Isn’t this a sad quote?
And while my doctors all said they were aware of the issue, it still felt as if no one was listening. –from Seth Mnookin’s article in the Boston Globe, “I’m A Recovering Addict. So Why Did My Doctors Give Me Opioids And Leave Me On My Own?”?
Problems with respectful and effective communication are serious, persistent, and common in our healthcare system. And even though we are making exciting strides in promoting speaking up, we are missing important opportunities to emphasize listening. This is a big concern because listening is essential to the success of any efforts in promoting assertiveness and if we aren’t willing or able to listen we won’t be able to build and sustain cultures of safety. We need to increase our focus on listening skills and practice.
To drive this point home, consider how these three BIG initiatives for improving communication emphasize speaking up, but show little focus on listening.
- SBAR model for reporting clinical concerns or information during a handoff.
- The Joint Commission’s “Speak-up” initiative.
- TeamSTEPPS ‘Two-challenge’ Rule.
Granted these are great initiatives, but each of them could be stronger and more effective by incorporating strategies like these that emphasize listening!
- Use the GRRRR model for receiving information.
- Create a “We’re Listening” Campaign!
- Add a 3rd step to the “Two-challenge” Rule.
No doubt there are many other ideas out there waiting to be heard and once we decide to make listening a priority, it will become second nature to ensure that it is emphasized in all models and protocols.
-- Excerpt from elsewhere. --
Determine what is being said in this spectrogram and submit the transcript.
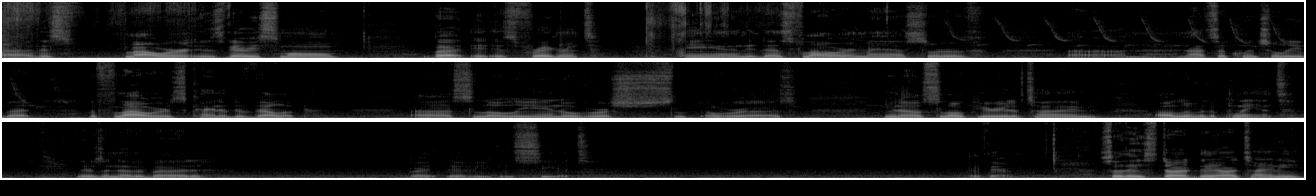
Uh, this flower is very small, but it is fragrant, and it does flower in mass, sort of um, not sequentially, but the flowers kind of develop uh, slowly and over a over a you know slow period of time all over the plant. There's another bud right there. You can see it right there. So they start. They are tiny,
What do you think? Are we’ paying enough attention to listening?